Architecture of Autoencoder
In this stacked architecture, the code layer has a small dimensional value than input information, which is said to be under a complete autoencoder.
1. Denoising Autoencoders
You cannot copy the input signal to the output signal to get the perfect result in this method. Because here, the input signal contains noise that needs to be subtracted before getting the result that is the underlying needed data. This process is called denoising autoencoder. The first row contains original images. To make them a noisy input signal, some noisy data is added. Now you can design the autoencoder to get a noise-free output as follows
A modified Autoencoder is as follows,
Hence you can get noise-free output easily.
Convolution autoencoder is used to handle complex signals and also get a better result than the normal process.
2. Sparse Autoencoders
To use autoencoders effectively, you can follow two steps.
Set a small code size, and the other is denoising autoencoder.
Then another effective method is regularization. To apply this regularization, you need to regularize sparsity constraints. To activate some parts of nodes in the layer, add some extra terms to the loss function, which pushes the autoencoder to make each input as combined smaller nodes, and it makes the encoder find some unique structures in the given data. It is also applicable for many data because only a part of the nodes is activated.
The sparsity constraint value is closer to zero.
To generate a code layer,
code = Dense(code_size, activation='relu')(input_img)
To add regularizing value,
code = Dense(code_size, activation='relu', activity_regularizer=l1(10e-6))(input_img)
In this model, only 0.01 is the final loss that too because of the regularization term.
In this sparse model, a bunch of code values is true to the expected result. But it has fairly low variance values.
Regularized autoencoders have unique properties like robustness to missing inputs, sparse representation, and nearest value to derivatives in presentations. To use effectively, keep minimum code size and shallow encoder and decoder. They discover a high capacity of inputs and do not need any extra regularizing term for encoding to be effective. They are trained to give maximized effect rather than copy and paste.
3. Variational Autoencoder
It is used in complex cases, and it finds the chances of distribution designing the input data. This variational autoencoder uses a sampling method to get its effective output. It follows the same architecture as regularized autoencoders

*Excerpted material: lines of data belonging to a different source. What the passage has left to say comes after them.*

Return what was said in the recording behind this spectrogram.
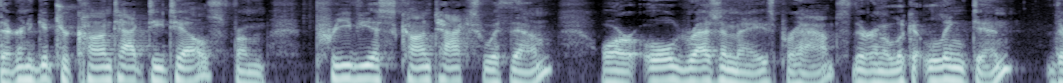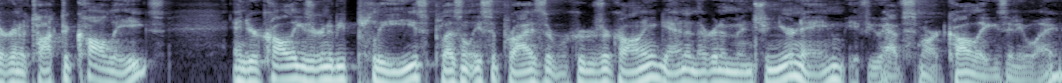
They're going to get your contact details from previous contacts with them or old resumes, perhaps. They're going to look at LinkedIn. They're going to talk to colleagues and your colleagues are going to be pleased, pleasantly surprised that recruiters are calling again. And they're going to mention your name if you have smart colleagues anyway.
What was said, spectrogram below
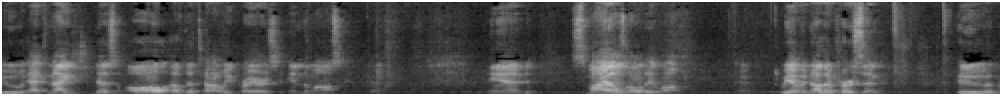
who at night does all of the Taraweeh prayers in the mosque, okay, and smiles all day long. Okay. We have another person who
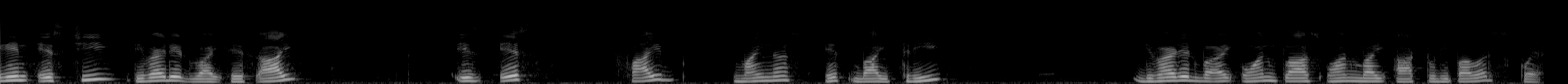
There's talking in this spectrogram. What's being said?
again S g divided by S i is S 5 minus S by 3 divided by 1 plus 1 by r to the power square.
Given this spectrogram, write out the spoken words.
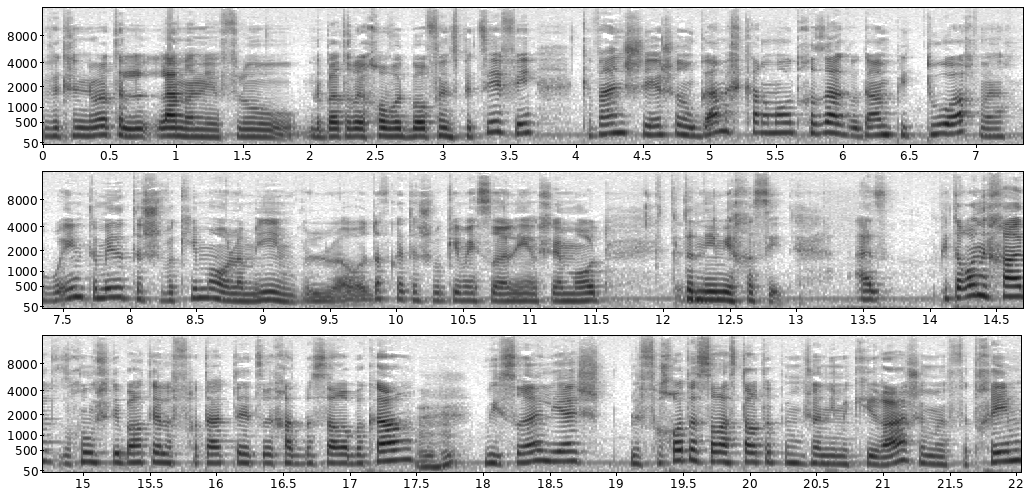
וכשאני מדברת על לנו, אני אפילו מדברת על רחובות באופן ספציפי, כיוון שיש לנו גם מחקר מאוד חזק וגם פיתוח, ואנחנו רואים תמיד את השווקים העולמיים, ולא דווקא את השווקים הישראליים שהם מאוד קטנים יחסית. אז פתרון אחד, זוכרים שדיברתי על הפחתת אה, צריכת בשר הבקר? Mm-hmm. בישראל יש לפחות עשרה סטארט-אפים שאני מכירה, שמפתחים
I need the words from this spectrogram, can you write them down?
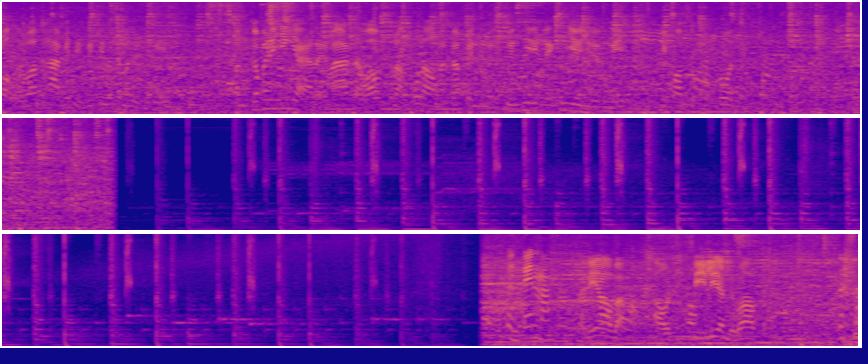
บอกเลยว่าคาดไม่ถึงไม่คิดว่าจะมาถึงตรงนี้ มันก็ไม่ได้ยิ่งใหญ่อะไรมาก แต่ว่าสำหรับพวกเรา มันก็เป็นเหมือนพื้นที่เล็กๆที่ยืนอยู่ตรงนี้ มีความสุขทุกคนตื่นเต้นมะอันนี้เอาแบบเอาซีเรียสหรือว่า ส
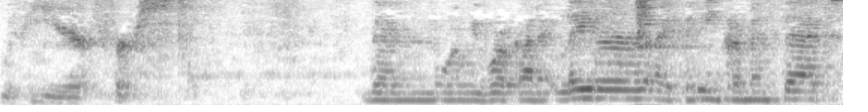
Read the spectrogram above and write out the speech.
with year first. Then when we work on it later, I could increment that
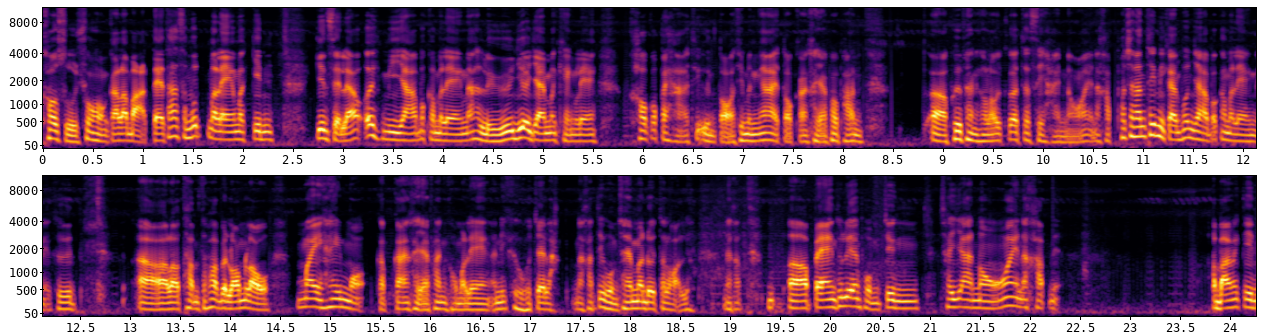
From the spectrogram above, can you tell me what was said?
เข้าสู่ช่วงของการระบาดแต่ถ้าสมมติแมลงมากินกินเสร็จแล้วเอ้ยมียาป้องกันแมลงนะหรือเยื่อใยมันแข็งแรงเขาก็ไปหาที่อื่นต่อที่มันง่ายต่อการขยายพันธุ์พืชพันธุ์ของเราก็จะเสียหายน้อยนะครับเพราะฉะนั้นเทคนิคการพ่นยาป้องกันแมลงเนี่ยคือ เราทำสภาพแวดล้อมเราไม่ให้เหมาะกับการขยายพันธุ์ของแมลง อันนี้คือหัวใจหลักนะครับ ที่ผมใช้มาโดยตลอดเลยนะครับแปลงทุเรียนผมจึงใช้ยาน้อยนะครับเนี่ยอะบาเมกติน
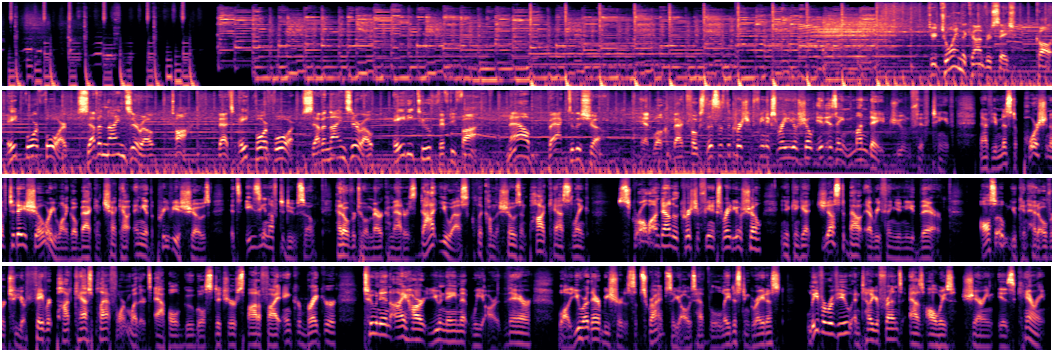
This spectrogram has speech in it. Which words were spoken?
To join the conversation, call 844 790 TALK. That's 844 790 8255. Now back to the show. And welcome back, folks. This is the Kristian Fenix Radio Show. It is a Monday, June 15th. Now, if you missed a portion of today's show or you want to go back and check out any of the previous shows, it's easy enough to do so. Head over to americamatters.us, click on the shows and podcasts link, scroll on down to the Kristian Fenix Radio Show, and you can get just about everything you need there. Also, you can head over to your favorite podcast platform, whether it's Apple, Google, Stitcher, Spotify, Anchor Breaker, TuneIn, iHeart, you name it, we are there. While you are there, be sure to subscribe so you always have the latest and greatest. Leave a review and tell your friends. As always, sharing is caring.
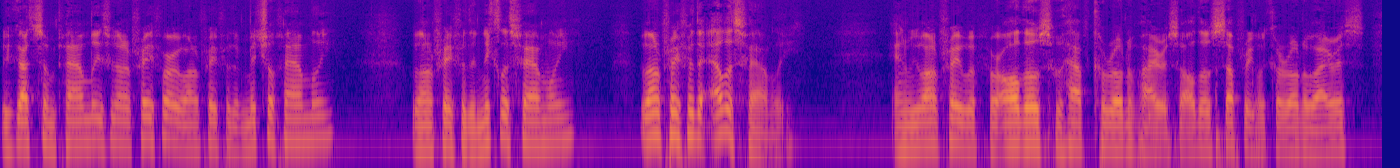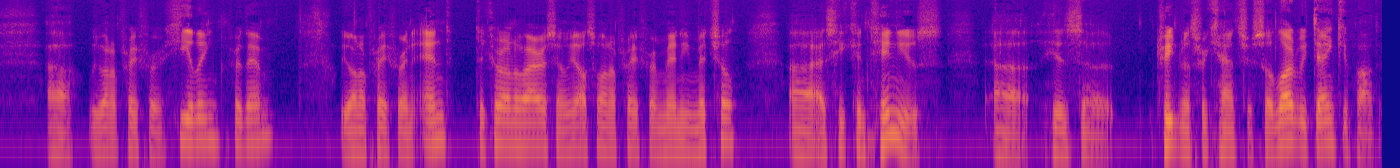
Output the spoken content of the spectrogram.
We've got some families we want to pray for. We want to pray for the Mitchell family. We want to pray for the Nicholas family. We want to pray for the Ellis family. And we want to pray with, for all those who have coronavirus, all those suffering with coronavirus. Uh, we want to pray for healing for them. We want to pray for an end to coronavirus. And we also want to pray for Manny Mitchell uh, as he continues uh, his uh, treatments for cancer. So, Lord, we thank you, Father.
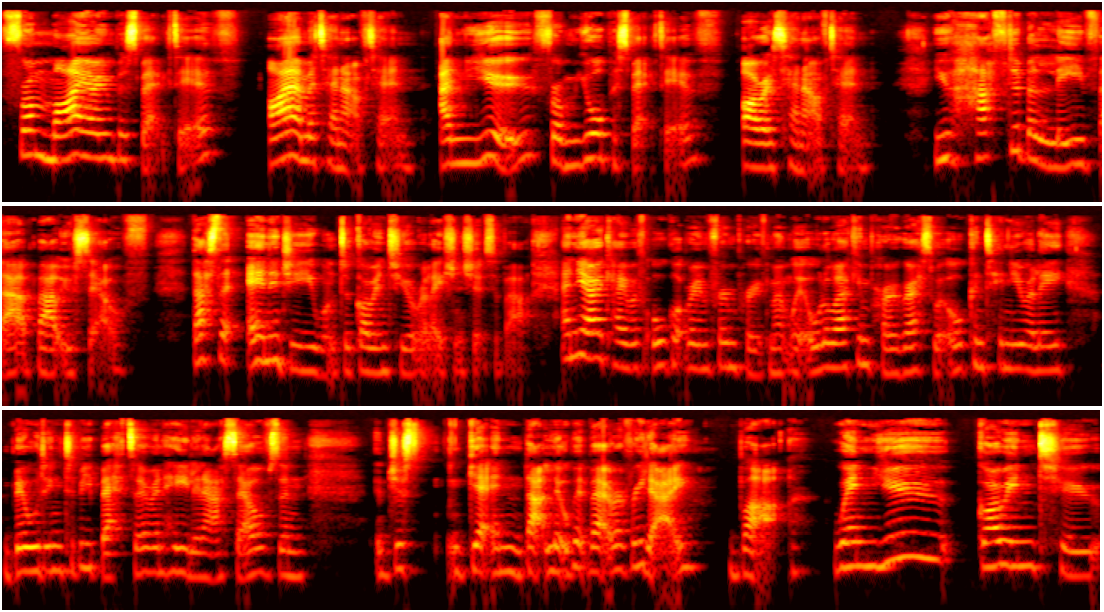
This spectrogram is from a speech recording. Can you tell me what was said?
From my own perspective, I am a 10 out of 10. And you, from your perspective, are a 10 out of 10. You have to believe that about yourself. That's the energy you want to go into your relationships about. And yeah, okay, we've all got room for improvement. We're all a work in progress. We're all continually building to be better and healing ourselves and just getting that little bit better every day. But when you go into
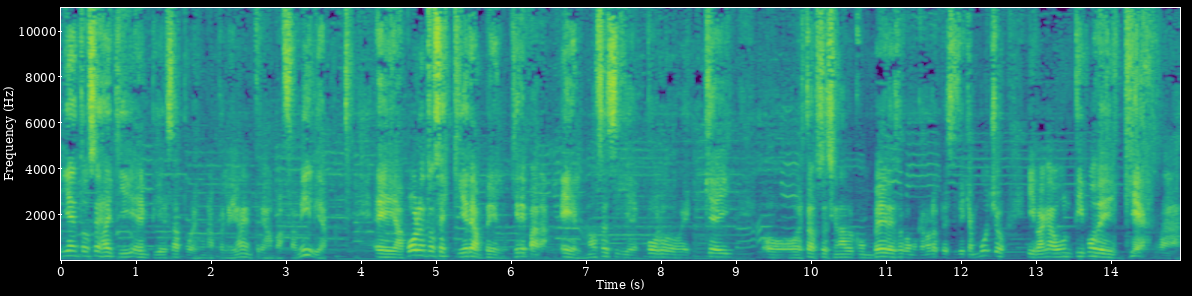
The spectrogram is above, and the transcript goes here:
Y entonces aquí empieza pues una pelea entre ambas familias. Eh, Apolo entonces quiere a Bel, quiere para él. No sé si Apolo es gay o está obsesionado con Bel, eso como que no lo especifican mucho. Y van a un tipo de guerra.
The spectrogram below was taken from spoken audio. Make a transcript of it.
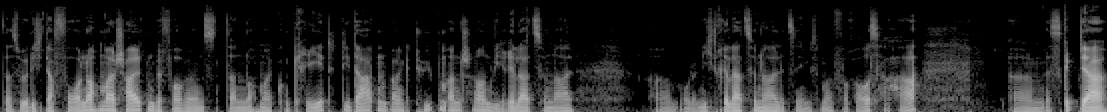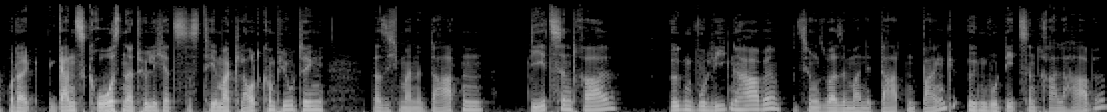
Das würde ich davor nochmal schalten, bevor wir uns dann nochmal konkret die Datenbanktypen anschauen, wie relational ähm, oder nicht relational, jetzt nehme ich es mal voraus, haha. Ähm, es gibt ja, oder ganz groß natürlich jetzt das Thema Cloud Computing, dass ich meine Daten dezentral irgendwo liegen habe, beziehungsweise meine Datenbank irgendwo dezentral habe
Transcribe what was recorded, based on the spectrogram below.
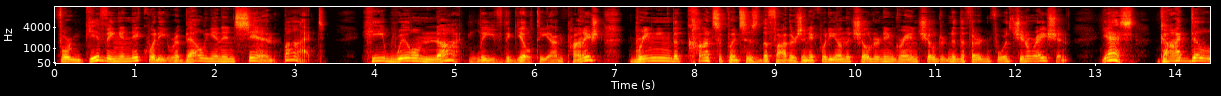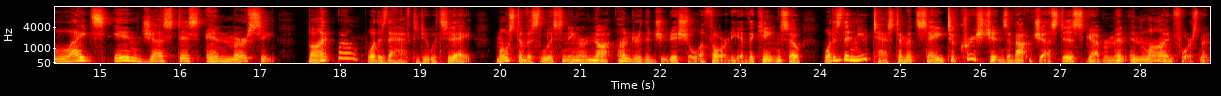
forgiving iniquity, rebellion, and sin. But he will not leave the guilty unpunished, bringing the consequences of the father's iniquity on the children and grandchildren to the third and fourth generation. Yes, God delights in justice and mercy. But, well, what does that have to do with today? Most of us listening are not under the judicial authority of the king, so what does the New Testament say to Christians about justice, government, and law enforcement?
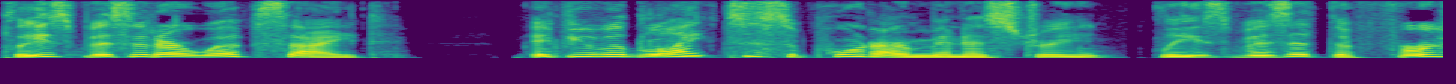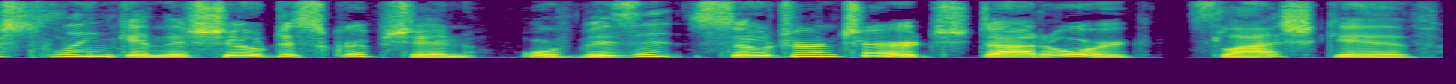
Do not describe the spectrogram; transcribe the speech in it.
please visit our website. If you would like to support our ministry, please visit the first link in the show description or visit sojournchurch.org/give.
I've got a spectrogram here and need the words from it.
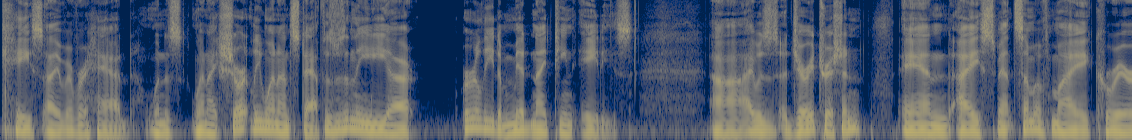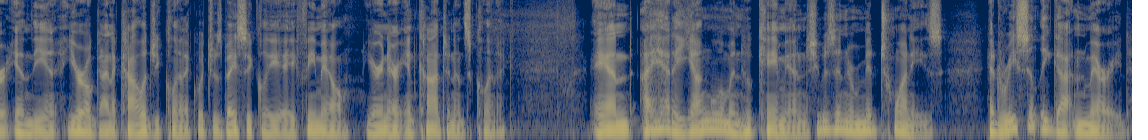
case I've ever had when, when I shortly went on staff. This was in the uh, early to mid 1980s. Uh, I was a geriatrician, and I spent some of my career in the urogynecology clinic, which was basically a female urinary incontinence clinic. And I had a young woman who came in. She was in her mid 20s, had recently gotten married,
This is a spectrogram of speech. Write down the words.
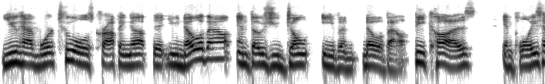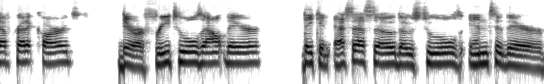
you have more tools cropping up that you know about and those you don't even know about because employees have credit cards. There are free tools out there. They can SSO those tools into their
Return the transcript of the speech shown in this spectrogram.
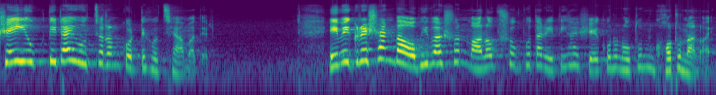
সেই উক্তিটাই উচ্চারণ করতে হচ্ছে আমাদের। ইমিগ্রেশন বা অভিবাসন মানব সভ্যতার ইতিহাসে কোনো নতুন ঘটনা নয়।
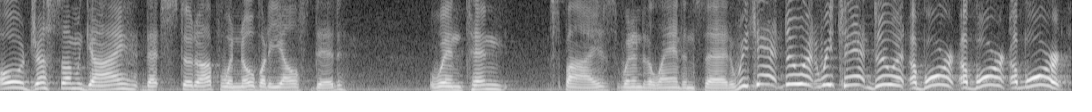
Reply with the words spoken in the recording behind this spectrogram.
Oh, just some guy that stood up when nobody else did. When 10 spies went into the land and said, We can't do it, we can't do it, abort, abort, abort.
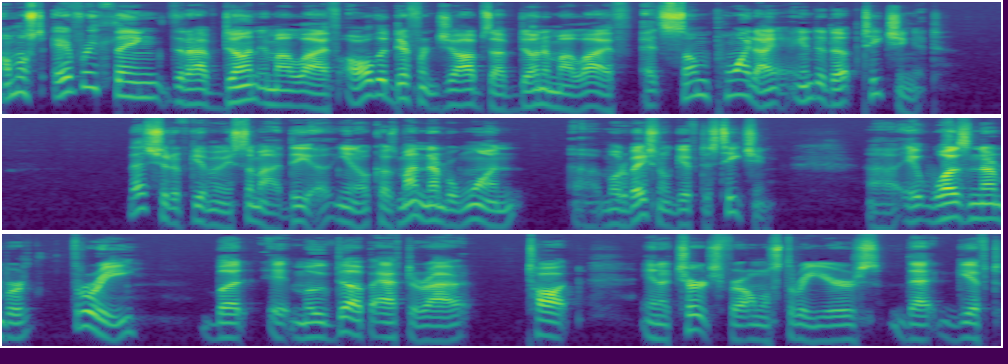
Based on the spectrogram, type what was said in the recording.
Almost everything that I've done in my life, all the different jobs I've done in my life, at some point I ended up teaching it. That should have given me some idea, you know, because my number one uh, motivational gift is teaching. Uh, it was number three, but it moved up after I taught in a church for almost three years, that gift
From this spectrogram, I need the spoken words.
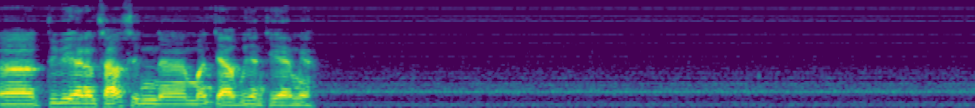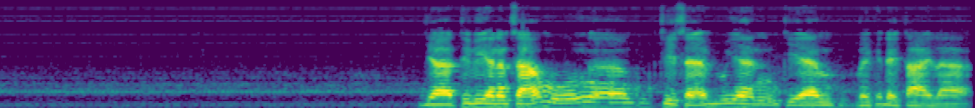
ờ, TV256 xin uh, mến chào quý anh chị em nha. Dạ, TV256 muốn uh, chia sẻ với anh chị em về cái đề tài là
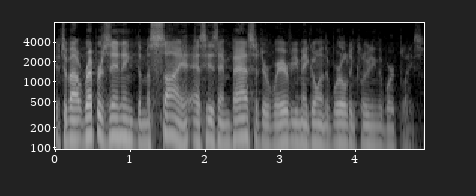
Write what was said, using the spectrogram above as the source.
It's about representing the Messiah as his ambassador wherever you may go in the world, including the workplace.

Hence autoencoders are used to learn real-world data and images involved in binary and multiclass classifications. It is a simple process for dimensionality reduction. It is applied in a Restricted Boltzmann machine and plays a vital role in it. It is also used in the biochemical industry to discover the unrevealed part of learning and identify intelligent behavior patterns. Every component in machine learning has a self-organized character; Autoencoder is one of that which is successful learning in artificial intelligence
This is a guide to Autoencoders. Here we discuss the main components in Autoencoder, which are an encoder, decoder, and code and the architecture of Autoencoder. You may also have a look at the following articles to learn more –